Caribbean Journal of Evangelical Theology Vol 18 (2019) on-line

The Caribbean Journal of Evangelical Theology is hosted on biblicalstudies.org.uk. The editors have just sent me the latest issue to upload.

Volume 18 (2019)

David Corbin, “A Theology of Joy: An Evangelical Response to Carnival in Trinidad & Tobago,” pp.1-10.

Clinton Chisholm, “Are All Religions Alike?” pp.11-24.

Brendan Bain, “The Future is Now,” pp.25-35.

Anthony Chung, “Reflections on Theological Education,” pp.36-38.

Ricardo O’N Sandcroft, “The Buggary Law in Jamaica,” Caribbean Journal of Evangelical Theology 18 (2019): 39-48.

D.V. Palmer, “Galatians 5 in Context,” pp.49-64.

Marlene Roper, “Book Review: Living Wisely (by Burchell Taylor),” pp.65-66.

Click here to visit the download page for this journal and view the other available issues.

Lightfoot’s Commentary on Galatians

Joseph Barber Lightfoot [1828-1889], Saint Paul's Epistle to the Galatians.

I recently digitised a hard-to-find article by F.F. Bruce:

F.F. Bruce, “Bishop Westcott and the Classical Tradition,” Spectrum 11 (September 1978): 19-21. [Click to download this article in PDF]

Bruce’s thesis in this article is that training in the Classical tradition (typically that of the old Public School in the UK) is essential if one is to become truly competent in New Testament Greek. I have grave reservations about this idea – and I think the recent history of both linguistics and biblical studies in general have proved him wrong. I guess that Bruce is not alone in thinking his our own training was “the best” for his particular field. Nevertheless, I think that this article is helpful for its discussion of three of the greats of Nineteenth Century New Testament scholarship, Westcott, Hort and Lightfoot. I was therefore delighted to find a number of their commentaries at Book Aid recently. The first to be uploaded is J.B. Lightfoot commentary on Galatians.

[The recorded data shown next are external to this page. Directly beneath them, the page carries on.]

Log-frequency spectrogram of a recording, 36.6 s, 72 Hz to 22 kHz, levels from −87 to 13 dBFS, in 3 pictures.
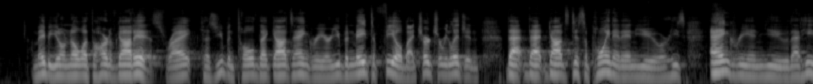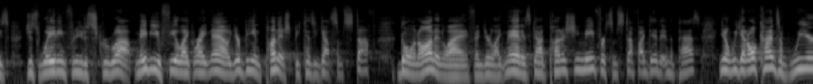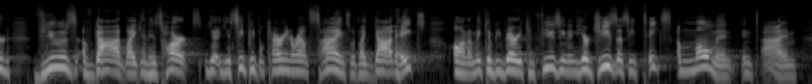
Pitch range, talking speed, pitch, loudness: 135-180 Hz, 205 wpm, 155 Hz, -33 LUFS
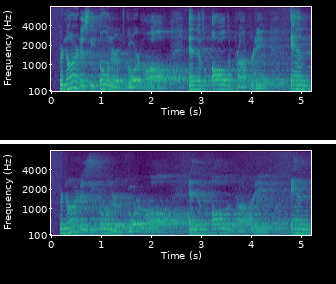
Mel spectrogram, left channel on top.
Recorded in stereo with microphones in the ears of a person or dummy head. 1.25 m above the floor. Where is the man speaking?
85° left, 1.1 m.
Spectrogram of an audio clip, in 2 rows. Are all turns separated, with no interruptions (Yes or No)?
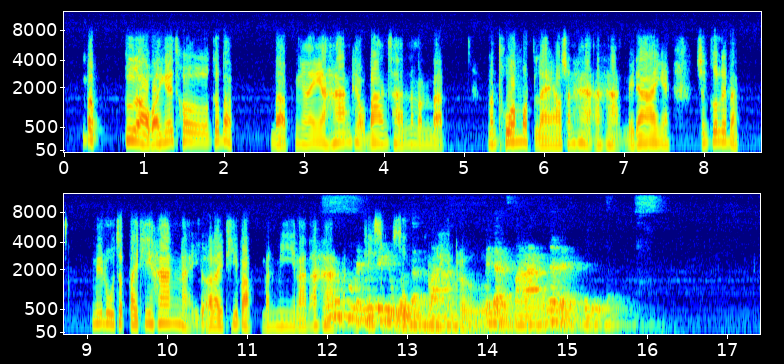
No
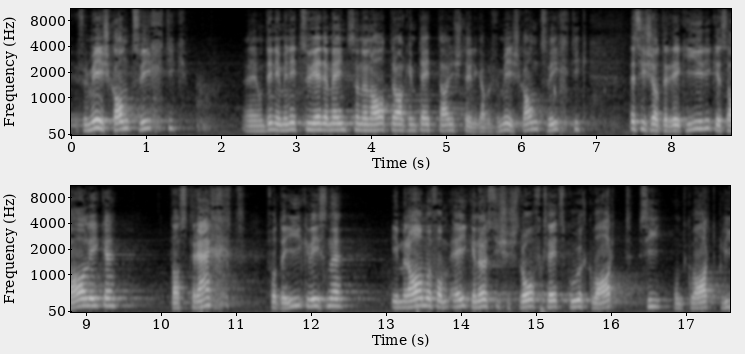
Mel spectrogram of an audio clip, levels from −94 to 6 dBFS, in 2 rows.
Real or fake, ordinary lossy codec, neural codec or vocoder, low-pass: real; none; none; none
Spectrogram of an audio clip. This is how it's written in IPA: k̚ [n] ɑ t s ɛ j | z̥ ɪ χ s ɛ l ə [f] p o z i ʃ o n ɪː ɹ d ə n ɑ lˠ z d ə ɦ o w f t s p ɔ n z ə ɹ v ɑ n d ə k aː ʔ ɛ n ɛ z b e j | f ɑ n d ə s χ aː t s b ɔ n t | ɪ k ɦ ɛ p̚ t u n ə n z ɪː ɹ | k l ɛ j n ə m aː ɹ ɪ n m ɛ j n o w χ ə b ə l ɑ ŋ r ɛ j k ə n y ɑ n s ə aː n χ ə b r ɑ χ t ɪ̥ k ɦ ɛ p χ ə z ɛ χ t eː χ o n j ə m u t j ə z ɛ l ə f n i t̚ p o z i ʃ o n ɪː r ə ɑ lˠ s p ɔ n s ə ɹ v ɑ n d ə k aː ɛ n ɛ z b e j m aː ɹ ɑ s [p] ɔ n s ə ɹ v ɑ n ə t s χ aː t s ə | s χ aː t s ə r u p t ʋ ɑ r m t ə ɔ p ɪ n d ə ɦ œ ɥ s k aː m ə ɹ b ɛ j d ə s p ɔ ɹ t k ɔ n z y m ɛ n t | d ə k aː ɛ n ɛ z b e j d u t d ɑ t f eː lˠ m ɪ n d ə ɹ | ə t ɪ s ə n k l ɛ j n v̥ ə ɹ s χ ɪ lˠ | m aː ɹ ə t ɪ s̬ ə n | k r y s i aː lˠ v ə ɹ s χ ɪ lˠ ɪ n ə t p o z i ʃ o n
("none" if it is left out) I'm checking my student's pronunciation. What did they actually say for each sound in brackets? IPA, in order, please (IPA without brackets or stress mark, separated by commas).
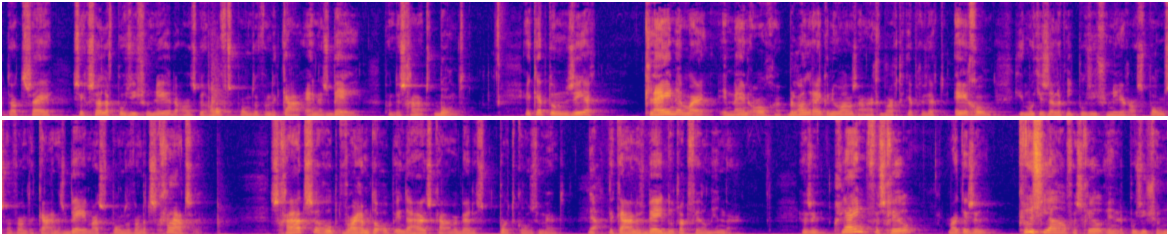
d, f, p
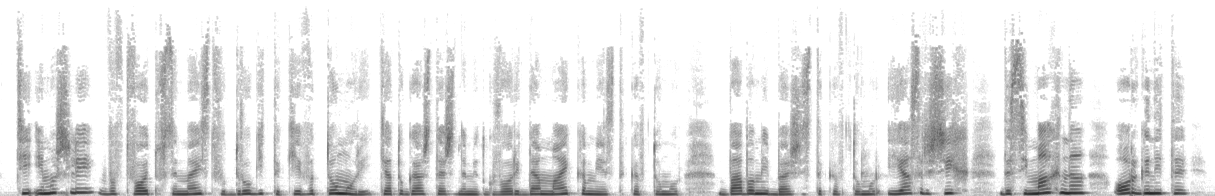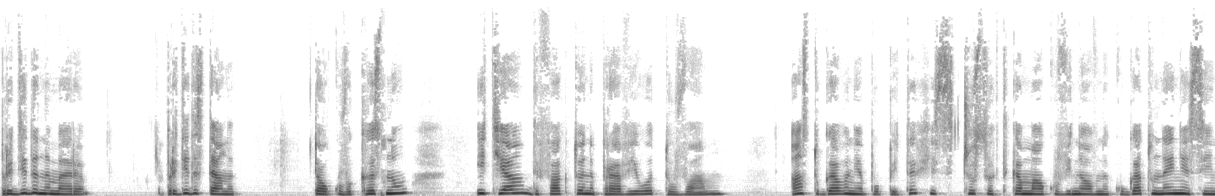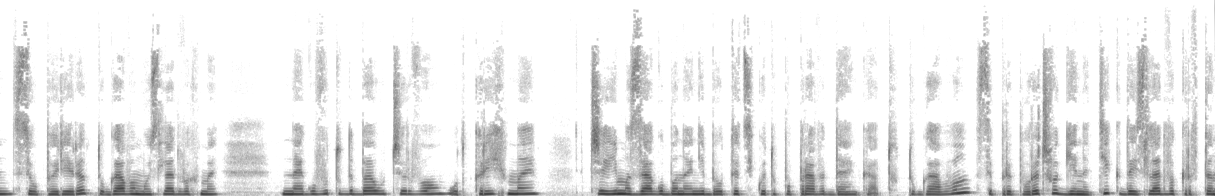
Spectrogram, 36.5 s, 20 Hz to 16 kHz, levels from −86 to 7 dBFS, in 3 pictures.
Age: 30-49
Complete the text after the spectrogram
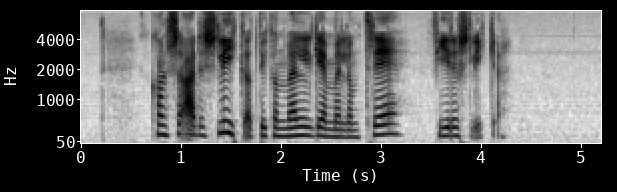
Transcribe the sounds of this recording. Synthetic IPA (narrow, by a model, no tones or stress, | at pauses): kʰɑnʃə̰ʔæ̰ːɖeːʃɭiːkɑ̰t̪ʋiːkʰɑnʋɛlɡəmɛlɔmt̪ʰɾeː | fiːɾəʃɭḭːkə̰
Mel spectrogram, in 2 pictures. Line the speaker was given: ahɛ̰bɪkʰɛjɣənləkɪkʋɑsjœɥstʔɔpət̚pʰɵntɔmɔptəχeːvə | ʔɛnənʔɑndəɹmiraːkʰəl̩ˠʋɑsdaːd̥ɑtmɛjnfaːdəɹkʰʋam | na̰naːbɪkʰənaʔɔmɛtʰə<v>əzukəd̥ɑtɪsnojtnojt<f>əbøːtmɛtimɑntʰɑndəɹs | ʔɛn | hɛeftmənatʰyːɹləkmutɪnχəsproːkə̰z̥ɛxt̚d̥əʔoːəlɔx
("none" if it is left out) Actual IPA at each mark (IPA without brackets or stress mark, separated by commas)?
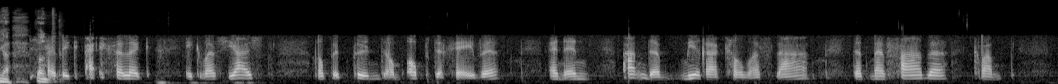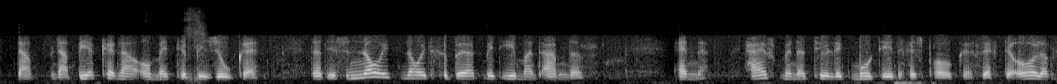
b, χ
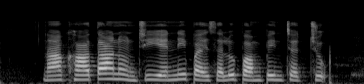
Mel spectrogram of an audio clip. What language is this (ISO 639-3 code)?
tel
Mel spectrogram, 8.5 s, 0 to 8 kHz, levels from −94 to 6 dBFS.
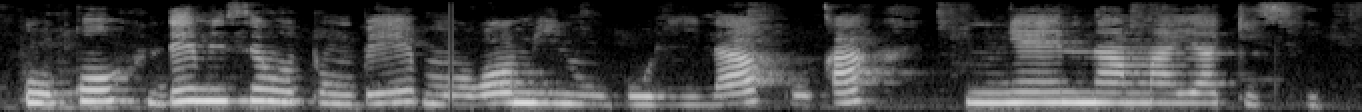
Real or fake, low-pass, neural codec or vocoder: real; 7.2 kHz; none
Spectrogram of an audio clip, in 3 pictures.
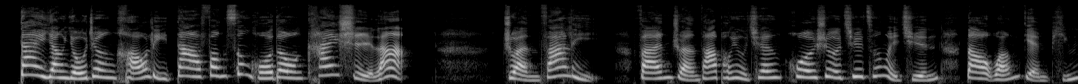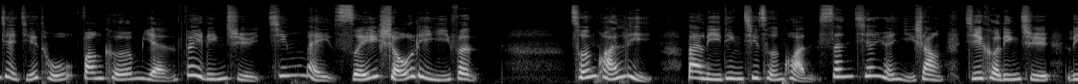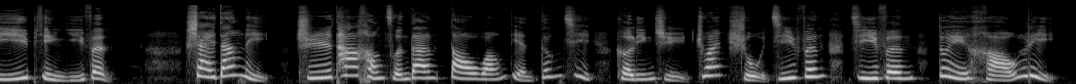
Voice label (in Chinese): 邮政广告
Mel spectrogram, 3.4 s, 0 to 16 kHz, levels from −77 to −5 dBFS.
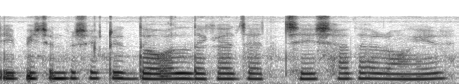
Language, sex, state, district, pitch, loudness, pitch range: Bengali, female, West Bengal, Cooch Behar, 235 Hz, -15 LUFS, 230-250 Hz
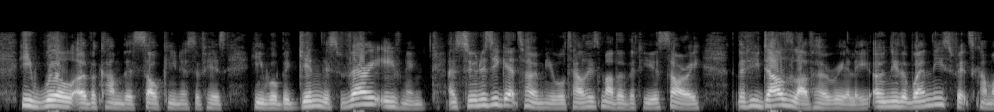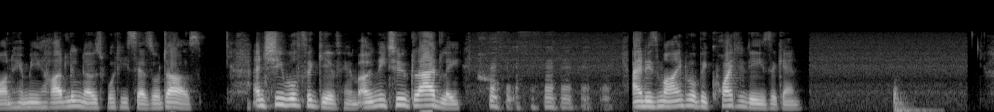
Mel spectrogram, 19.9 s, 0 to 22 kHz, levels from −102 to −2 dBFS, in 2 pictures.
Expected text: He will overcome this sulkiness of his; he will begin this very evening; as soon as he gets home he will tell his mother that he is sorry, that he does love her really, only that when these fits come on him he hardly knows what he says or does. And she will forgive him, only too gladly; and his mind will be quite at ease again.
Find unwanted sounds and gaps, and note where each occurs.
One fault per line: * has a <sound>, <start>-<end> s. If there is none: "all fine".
* has a laugh, 14.7-16.1 s
* has a thud, 18.9-19.4 s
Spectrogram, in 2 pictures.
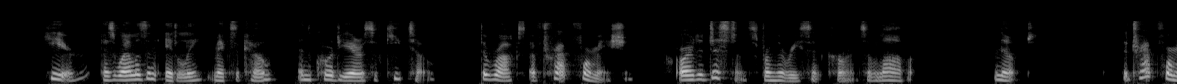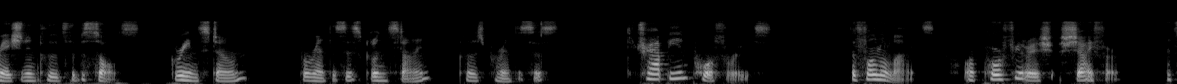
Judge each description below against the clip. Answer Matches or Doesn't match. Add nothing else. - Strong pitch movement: Matches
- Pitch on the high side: Matches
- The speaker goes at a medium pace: Doesn't match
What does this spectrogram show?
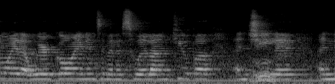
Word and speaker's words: Venezuela: You better come through with the roll your R's. Go ahead, you better roll your R's. She said Venezuela.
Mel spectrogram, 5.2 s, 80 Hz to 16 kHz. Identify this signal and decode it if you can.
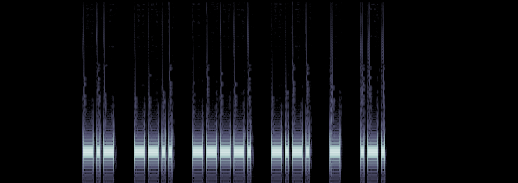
Morse code, heard as a keyed tone, about 36 wpm, spaced as for 25 wpm, 700 Hz. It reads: KZ9CTR
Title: USA Call Signs - 6 Characters - 2x Character Spacing - 35wpm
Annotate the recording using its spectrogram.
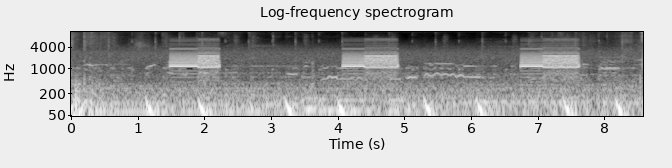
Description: Packet radio (AX.25, as in APRS), 1200 baud, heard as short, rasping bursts, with a squelch burst at the end and the noise inside a car.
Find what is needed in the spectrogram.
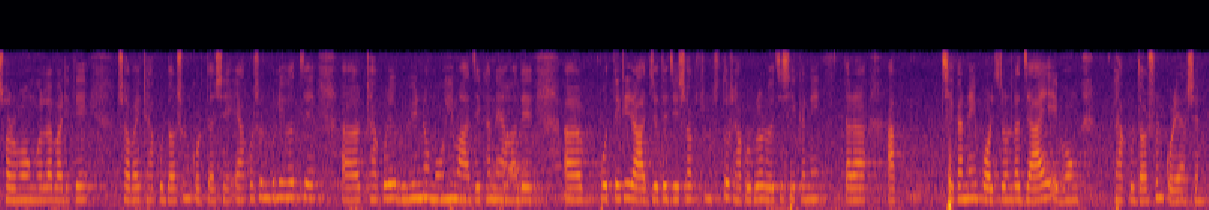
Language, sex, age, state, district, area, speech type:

Joseph Barber Lightfoot [1828-1889], Saint Paul’s Epistle to the Galatians. A revised text with introduction, Notes and Dissertations. London: Macmillan & Co. Ltd., 1896. Hbk. pp.384. [Click to visit the download page]

I would be interested to hear what others think about Bruce’s thesis. Is a classical education a help or a hindrance to being a proficient student of New Testament Greek?